Authors: Ruchi Patel, The Pennsylvania State University, Andrea Rishworth, The Pennsylvania State University, Brian King*, Pennsylvania State University
Topics: Medical and Health Geography, Cultural and Political Ecology, Population Geography
Keywords: opioid, opioid abuse, COVID-19, Pennsylvania
Session Type: Virtual Paper
Start / End Time: 4:40 PM / 5:55 PM
Room: Virtual 8
Presentation File: No File Uploaded

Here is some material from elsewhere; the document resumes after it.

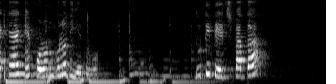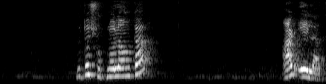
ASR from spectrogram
একে একে ফোড়নগুলো দিয়ে দেবো। দুটি তেজপাতা, দুটো শুকনো লঙ্কা আর এলাচ।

The U.S. opioid epidemic and COVID-19 pandemic are two of the most pressing societal challenges of the 21st century. The use and abuse of opioids spans several decades with varied and significant impacts that have expanded into a national health crisis. Unfortunately, recent advances in mitigating the opioid epidemic have encountered a second public health crisis in the form of COVID-19 that is further compounding patterns of opioid abuse while transforming the landscapes of addiction and treatment. While recent commentaries have provided useful policy recommendations since the start of the pandemic, few empirical studies have been conducted on the intersection of COVID-19 policy responses and patterns of opioid abuse. In this paper, we present the findings from a study examining opioid overdoses prior to, and following, the state-mandated stay-at-home order that begin on April 1, 2020 in the state of Pennsylvania. The findings from this study demonstrate that the initiation of the state-mandated stay-at-home order resulted in a statistically-significant increase in opioid overdoses among men, with particular impacts for those 30-39 and 40-49 years of age. White and Black members of the population showed the highest number of incidents. This study demonstrates that efforts to mitigate the spread of COVID-19 have unintended consequences for those struggling with addiction. Future efforts to manage COVID-19 need to support public health agencies providing treatment for addiction.